§ **TASK ITEM**: Taking the line that contains "Speech-to-text result for this spectrogram" as the start and the last line of the data as the end, repeat exactly every line in that span, but no pictures.

§ **MATERIAL SHOWN**:

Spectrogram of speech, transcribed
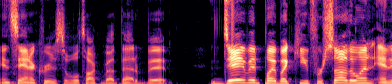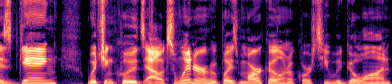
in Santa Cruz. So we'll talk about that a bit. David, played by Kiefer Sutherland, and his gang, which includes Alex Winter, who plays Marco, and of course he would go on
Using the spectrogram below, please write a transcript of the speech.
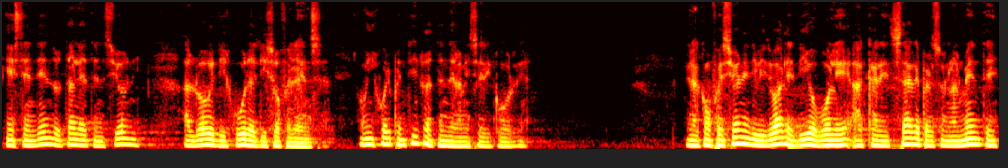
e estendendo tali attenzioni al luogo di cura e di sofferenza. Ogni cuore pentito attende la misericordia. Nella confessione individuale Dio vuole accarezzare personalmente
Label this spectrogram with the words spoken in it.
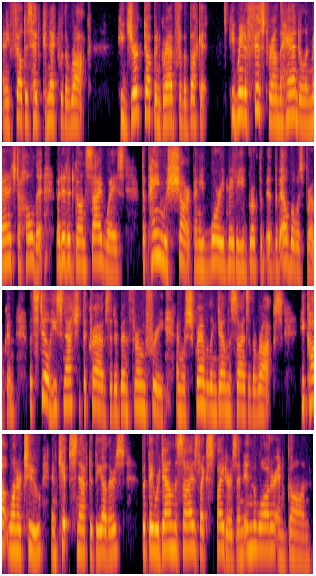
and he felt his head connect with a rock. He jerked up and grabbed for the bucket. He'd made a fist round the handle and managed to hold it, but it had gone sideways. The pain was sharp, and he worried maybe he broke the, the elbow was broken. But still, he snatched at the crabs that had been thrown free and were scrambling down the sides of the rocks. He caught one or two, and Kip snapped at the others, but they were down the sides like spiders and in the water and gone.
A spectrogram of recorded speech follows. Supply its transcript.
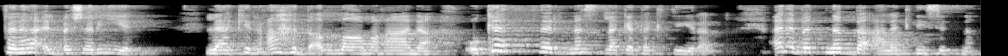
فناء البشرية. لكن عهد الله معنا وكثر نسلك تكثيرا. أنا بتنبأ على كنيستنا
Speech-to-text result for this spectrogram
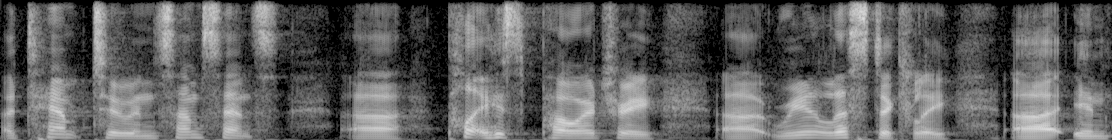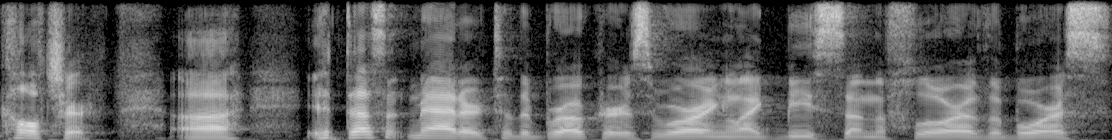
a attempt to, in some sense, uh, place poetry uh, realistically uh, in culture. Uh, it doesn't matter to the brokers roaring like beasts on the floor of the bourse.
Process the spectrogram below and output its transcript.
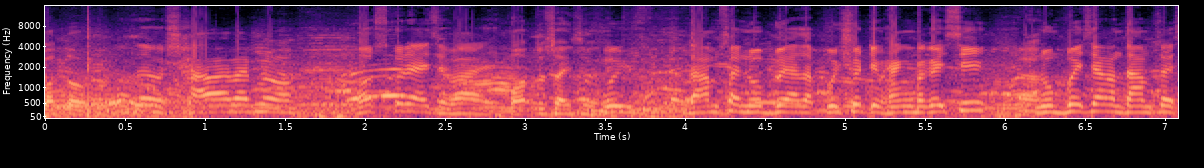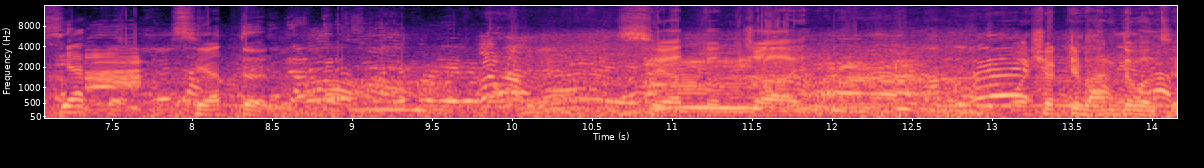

§ **RESPONSE BELOW**:
Speech-to-text result for this spectrogram
a attempt to, in some sense, uh, place poetry uh, realistically uh, in culture. Uh, it doesn't matter to the brokers roaring like beasts on the floor of the bourse.
Process the spectrogram below and output its transcript.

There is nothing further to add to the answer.